No. The gesture has become so mainstream that it risks being meaningless. It’s no longer a statement of rebellion against injustice; it’s a statement of conformity. There is no reason any more to believe that someone who takes the knee is genuinely opposed to racism.
Should the team be role players on this issue?
Yes. Playing for your national team comes with responsibilities. You are a role model for young people across the country. It’s not enough to be a good cricketer; players must represent the core values that the team stands for, such as taking a stance against racism.
No. While national sportsmen do act as role models, we can’t expect them to represent our political views or share all our values. They’re individuals with their own minds. In any case, they are not admired for their political views, but for their skills on the field.
Was the timing right?
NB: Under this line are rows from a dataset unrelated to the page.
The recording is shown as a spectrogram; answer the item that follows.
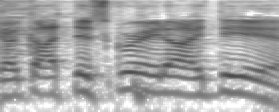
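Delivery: put-on Italian-sounding accent. Imitating Danny Trejo pitching a viewing order: Danny Trejo voice sounding Italian. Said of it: "he sounds Italian".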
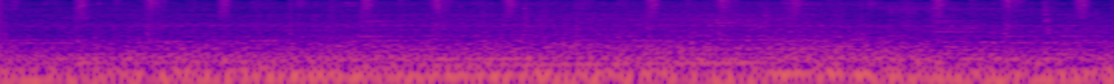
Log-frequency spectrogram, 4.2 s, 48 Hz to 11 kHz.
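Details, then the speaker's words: Ford Fiesta Mk6 diesel accelerating on the road after a new lower engine mount: a deep, smooth diesel rumble builds under throttle with no knocks or clunks. Power comes on smoother, the engine sits solidly, and acceleration sounds healthy. "yeah it's just the power delivery comes on a little bit smoother a little bit more you know like i expect um a torquey diesel engine to come on a little bit more"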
Yes. This issue has been brewing for months. It’s a pity that it came to a head during the World Cup but De Kock has consistently refused to abide by a legitimate management request.
No. To compel De Kock shortly before a high-profile game to take a position he isn’t comfortable with was irresponsible of Cricket SA. It has caused disunity, anger and conflict amidst the type of event that usually brings South Africans together, even if only fleetingly, across the racial divide.